  • Certain medical conditions. Diabetes, kidney disease, and other inflammatory conditions can all contribute to increased LDL cholesterol.

“It’s always important to take a very good history and understand the cause of high cholesterol before moving ahead to doing anything about it,” says Dr. Underberg.

How High LDL Affects Your Body

You know that high LDL cholesterol increases heart attack and stroke risk. But why exactly? To understand that, it helps to learn what’s happening within your cardiovascular system when your LDLs increase.

Quick anatomy lesson: Different parts of your body, like the heart, are supplied blood via tubes called arteries. These make up your circulatory system. And when LDL cholesterol starts to build up in the blood, it can negatively affect the walls of those arteries, says Dr. Underberg. This is the beginning of a slow but dangerous process that could ultimately wreak havoc on your heart or other major organs.

“What drives cholesterol from outside the artery wall to the inside of the artery wall is what we call the gradient. The more [cholesterol] there is outside, the more likely there is to get inside,” he explains. “Imagine you have a door: The more pressure you put on the outside of the door, the more likely the door is to give way.”

That means the higher your LDL levels, the more likely that LDL is to bust through that artery wall. Thankfully, the artery knows how to flush out cholesterol once it penetrates—but if too much is coming in, it can overwhelm the system, Dr. Underberg says. And if the system isn’t working properly, even a normal amount of cholesterol can cause an issue because your body isn’t able to remove it.

This is particularly a problem in people who have certain inflammatory conditions, like diabetes, high blood pressure, rheumatoid arthritis, lupus and inflammatory bowel disease. “All of these, along with obesity and smoking, are risk factors for heart disease because they impact the way cholesterol is managed,” Dr. Underberg explains.

The Worst-Case Scenario

So how does the problem progress from the cardiovascular equivalent of a traffic jam to a health emergency? It starts like this: “When you have too many of these cholesterol particles coming in and an inefficient system for removal, and the system becomes overwhelmed, the cholesterol can accumulate in the artery wall and find its way into white blood cells called macrophage,” Dr. Underberg says. “Those cells become inflamed or irritated, and you start to develop plaque in the artery wall,” which can block the flow of blood in the artery.
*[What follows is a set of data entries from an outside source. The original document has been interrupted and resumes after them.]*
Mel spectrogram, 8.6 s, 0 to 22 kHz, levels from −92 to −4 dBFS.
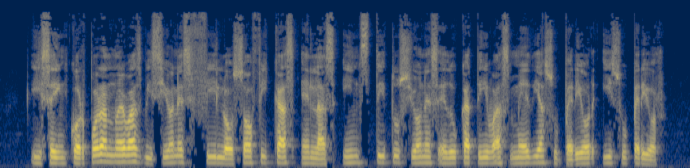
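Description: No technical fault can be heard anywhere in the speech recording. There is nothing to place in time and nothing to point to as having gone wrong.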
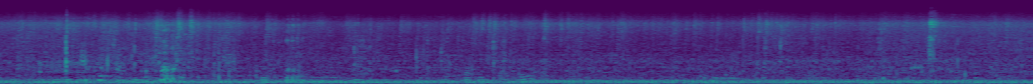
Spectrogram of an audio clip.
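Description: Leaves rustle as a small monkey moves through grass.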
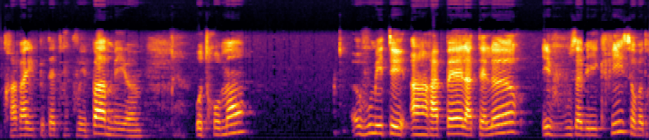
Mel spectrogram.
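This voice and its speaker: A woman with a French accent teaching English in a live webinar, lively and full of fillers, reading chat questions aloud. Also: mid-range voice. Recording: dull lo-fi webinar audio.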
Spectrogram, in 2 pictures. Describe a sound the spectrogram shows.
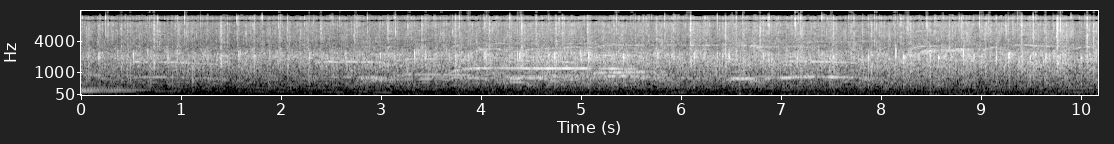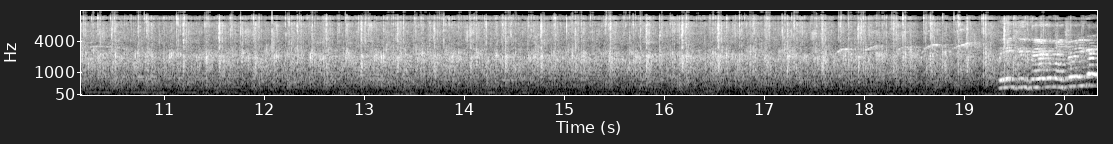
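An audience applauds and cheers in a large hall.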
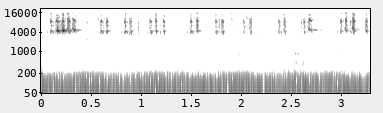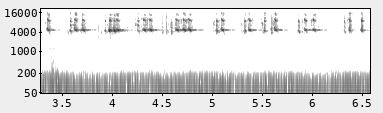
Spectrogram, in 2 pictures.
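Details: Crickets chirping: several high, rasping trills overlapping in quick irregular bursts, set against a steady low hum throughout.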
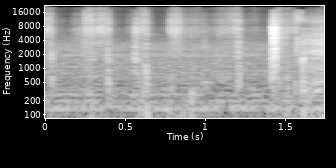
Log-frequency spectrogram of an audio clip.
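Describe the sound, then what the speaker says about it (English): A tarot card deck is shuffled in short, soft riffling bursts with a few sharper card slaps, close and quiet, with no talk. "I'm really struggling to shuffle this deck"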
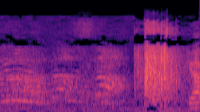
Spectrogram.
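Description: A short pause in a man's recited poetry: faint low sounds, then one short, sharp noisy burst about a second and a half in, just before his voice returns.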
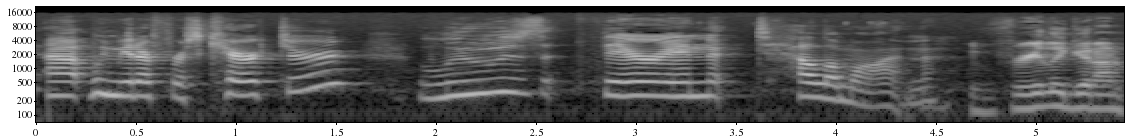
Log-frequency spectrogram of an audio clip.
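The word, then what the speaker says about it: Lews: like that um i i used to pronounce lu i thought it was louis for a long long time but it's lose lose yeah there's a pronunciation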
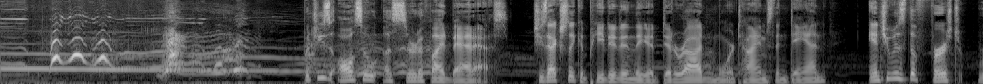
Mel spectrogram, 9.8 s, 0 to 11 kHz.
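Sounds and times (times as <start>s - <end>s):
dog yelping: 0.0s - 4.4s
dogs howling: 0.0s - 5.5s, 6.3s - 7.3s
speech: 3.0s - 9.8s.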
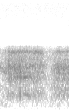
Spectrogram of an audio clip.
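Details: A young boy asleep on a hardwood dining-room floor after a car nap makes one sustained, rough, noisy breath over a second long, with faint room background: snoring.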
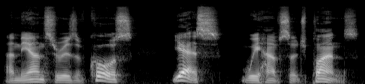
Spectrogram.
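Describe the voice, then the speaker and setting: A man's voice: on the low side, big pitch swings, measured pace, sharp tone, no echo, studio quality. A man hosting a gaming channel, giving casual, conversational and opinionated commentary as he reads and discusses questions and answers. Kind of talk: casual video commentary, reading and discussing developer Q&A.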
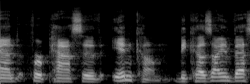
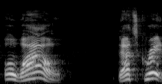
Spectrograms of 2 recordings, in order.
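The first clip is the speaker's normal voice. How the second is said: mock-impressed "oh wow", higher and louder; 8 semitones higher, 5 dB louder, slower than usual. People hearing he's an investor, impressed and excited. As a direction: play someone suddenly impressed by the news.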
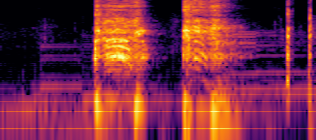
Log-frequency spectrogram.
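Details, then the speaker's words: Two short, harsh coughs from an adult streamer during a live chat, with steady background music underneath: a cough. "Let me go fix this cough. I hate hearing that. I don't want to hear it no more. Sounds crazy."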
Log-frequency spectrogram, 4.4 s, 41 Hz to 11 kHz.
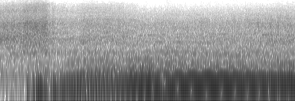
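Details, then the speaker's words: RB26-swapped 300ZX (Z32) after a full custom fuel system (800cc injectors, Tomei regulator, new rail): brief crank, then fires into a smooth, steady low idle with no misses or knocks; fuel pressure read 70 psi, needs adjusting to 45. "All right, so it's at idle. Let's see what our fuel pressure's at."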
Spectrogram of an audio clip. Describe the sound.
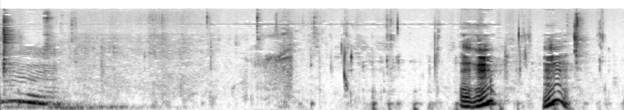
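Someone eats a baked dish with a crust on the bottom, making soft chewing and small clicking mouth sounds. A voice comes in at the start and again near the end with a couple of louder vocal bursts.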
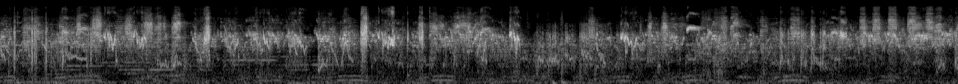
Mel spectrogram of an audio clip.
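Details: Several pet budgerigars warble and squawk together in a steady, scratchy high chatter, dotted with sharp chirps, while soft low pulses repeat roughly every second in the background.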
Over time, if that plaque destabilizes or ruptures, major problems can arise. What those problems might be depends on the body parts affected. “If the affected artery supplies the heart, then it could result in a heart attack. If that artery supplies the brain, it could result in a stroke,” explains Dr. Zusman. “If the artery supplies the kidneys, it could lead to kidney failure or high blood pressure, and if that artery supplies the GI tract, for example, it could result in gangrene or other GI symptoms.”

Rewrite Your LDL Story With These Smart Moves

It takes time for things to get bad enough to lead to one of those outcomes—which means there’s time to take action (and take action you should!) if your LDL levels start to creep up. “It’s a slow process, but a lot of things can affect it,” says Dr. Underberg. “That’s why lifestyle changes are so important.”

Along with taking any cholesterol medications as prescribed by your doctor, aim to commit to the healthy moves below reduce your cholesterol levels and stay as healthy as possible overall, Underberg says:

  • Don’t smoke.

  • Eat a heart-healthy diet.

  • Maintain a healthy weight.

  • Manage your stress levels.

  • Stay on top of your chronic conditions, like diabetes, high blood pressure, and inflammatory conditions.

The daily tweaks you make starting today can powerfully affect how your own LDL-story goes.

Lara DeSanto
Meet Our Writer
Lara DeSanto

Lara is a former digital editor for HealthCentral, covering Sexual Health, Digestive Health, Head and Neck Cancer, and Gynecologic Cancers. She continues to contribute to HealthCentral while she works towards her masters in marriage and family therapy and art therapy. In a past life, she worked as the patient education editor at the American College of OB-GYNs and as a news writer/editor at